This is the romantically named Cemetery No. 3, out on North Head, part of the old Quarantine Station. Yesterday reached 17C but out on Noth Head the winds were biting and buffetting. However, it did not dissuade a horde of people, cyclists, joggers, tourists, and picnickers. It really is a delightful place from which to get a totally different perspective of our city.
This cemetery was opened in 1881, and is located some distance away from the Quarantine Station itself, as the previous cemeteries were confronting and, apparently, smelt. There are 241 people interred here. Not all graves are marked. They died as a result of smallpox, the rat plague, and isolated infections brought back from the trenches of WW1. There seemed to be a majority of young men in their 20s. There were children, too.
As you can see, it is immensely beautiful, and there is a group that is dedicated to its maintenance.
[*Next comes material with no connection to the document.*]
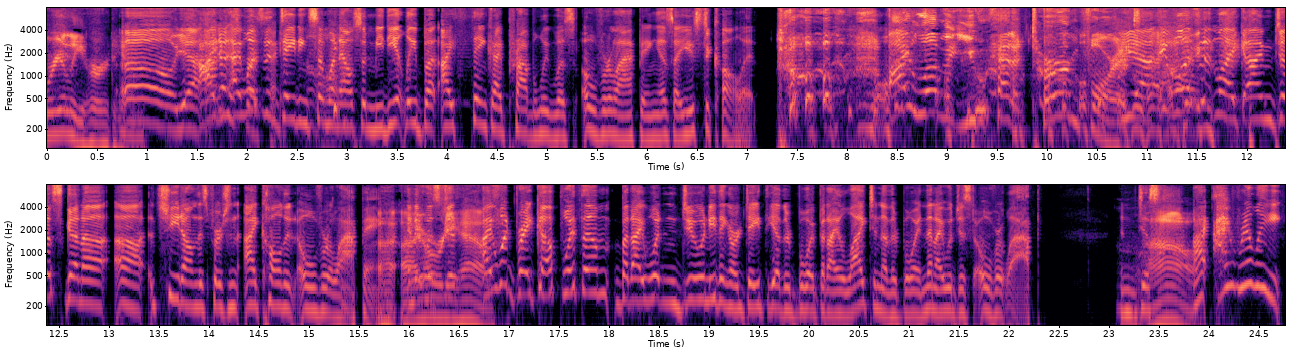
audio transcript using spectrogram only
really hurt him. Oh yeah, I, don't- I wasn't dating someone else immediately, but I think I probably was overlapping, as I used to call it. I love that you had a term for it. Yeah, it wasn't like I'm just gonna uh, cheat on this person. I called it overlapping. I- I it was already just- have. I would break up with them, but I wouldn't do anything or date the other boy. But I liked another boy, and then I would just overlap. And just, Wow. I, I really,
The flower below is the hardy. but infrequently found, Flannel Flower.
Next week I will be ready to tell you the story of Cemetery #1 and Cemetery #2, and to start the stories of the poor souls forever consigned to isolation.
|This is my contribution to the Taphophile Tragics community.|